No worries if the time comes while I'm at Seattle Sprocket, 88 steps and I'm in the men's room. But if the time comes while I'm waiting for a bus or riding on a bus, or during the 15-minute walk from the bus stop to work, well, things could get more unpleasant than merely a day at work.

So many things could go wrong...

But now I'm home from work, pleased to report that pooping was not an issue. 

Peeing was, though. I'm a dribbler, and sometimes if I'm not paying attention the dribbles drip onto my pants instead of into the sewage. It's happened before, so I try to be careful, but after a few minutes of filing in the file room, I smelled myself. 

Nobody else comes into the file room, so maybe it wouldn't have been a problem, but I walked to the men's room, and lathered a handful of soap into the inside of my pants. Better to smell of restroom soap than to smell of pee.
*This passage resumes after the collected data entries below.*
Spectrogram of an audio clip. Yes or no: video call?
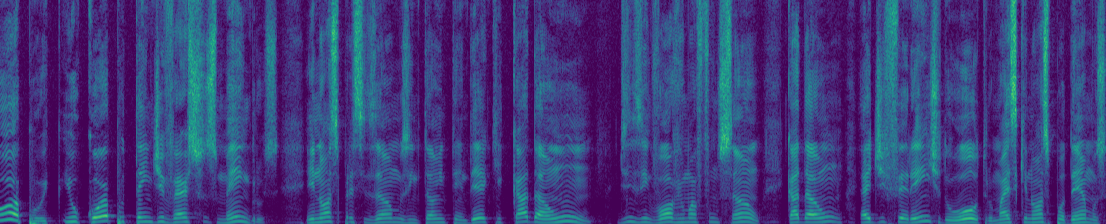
no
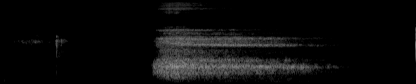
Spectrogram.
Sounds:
Sigh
The same lack-of-poop struck again, all day Tuesday, Wednesday, and now Thursday morning. Seems all my seams have been sewn shut until the weekend, same as during my first week at Haugen & Dahl

It's not my body any more. I just live in it.

Yesterday, Wednesday, was the first day I didn't hurt a lot from lifting boxes and bending over, filing papers all day. It still hurt, just not a lot, and I didn't end up walking like an old man, from the bus stop to home.

All day every day, filing thousands of pieces of paper into a thousand folders, I have happy daydreams of retirement. If all goes well, that's a month, maybe a month and a half from now.

While half the people pretended it wasn't happening, and the other half was shouting that we should do something about the coming climate change, the climate has changed. There's still plenty more changes to come, and the changes will never stop, and none of it will be good.  

Here's a fairly good summary of the Republican response to 34 guilty verdicts against Donald Trump.  What's noteworthy about the article, the first link, is that it's not labelled as an editorial; it's simply news analysis, but it's accurate about the basic bullshittery of everything Republicans are saying.

News, not editorial. This is the kind of news coverage media should've been offering years and years ago.

Oh what a turd Joe Biden is, flushing away immigrants' lives to score political points, hoping to get a second term on the same single issue that won him his first term — not being Donald Trump.

And fuck yeah, I'm voting for the bastard and hope you are too. Joe Biden sucks, but he's still not Donald Trump. 

He didn't confess it, of course, for that might indicate some small smidgen of integrity, but it comes out after the fact that Arizona State Rep Alex Kolodin (R-Of Course) used AI to write his proposed legislation reigning in AI.

Other than that, all I know about the legislation is that it's Republican-backed, and that's enough to make me suspicious.


What one man learned living alone in the wilderness for 40 years 

50th anniversary of 10¢ beer night 

Google's AI Overview search results copied my original work 

The whitewashing of Black music: Five singles made popular by white artists 

Welcome to Bilderberg, 2024 


    Ballad of the Landlord
by Langston Hughes and Margaret Walker

    I Am a Rock
by Simon & Garfunkel

    Last Day of Our Acquaintance
by Sinéad O'Connor

    Sittin' in the Rain
by John Mayall & the BluesBreakers

    Watermelon In Easter Hay
by Frank Zappa

⚰️  DEAD PEOPLE  ⚰️ 

Janis Paige
actress, Silk Stockings

William Russell
actor, Doctor Who


Cranky Old Fart is annoyed and complains and very occasionally offers a kindness, along with anything off the internet that's made me smile or snarl. All opinions fresh from my ass. Top illustration by Jeff Meyer. Click any image to enlarge. Comments & conversations invited. 

Tip 'o the hat to the AVA, BoingBoing, Breakfast at Ralf's, Chuff, Dirty Blonde Mind, It Seemed Like a Good Idea at the Time, Lemmy.world, Looking for My Perfect Sandwich, Mr Souza's Happy Place, Voenix Rising, and anywhere else I've stolen links, illustrations, or inspiration.

Special thanks to Linden Arden, Becky Jo, Wynn Bruce, Joey Jo Jo emeritus, Jeff Meyer, John the Basket, Dave S, Name Withheld, and always extra special thanks to my lovely late Stephanie, who gave me 21 years and proved that the world isn't always shitty.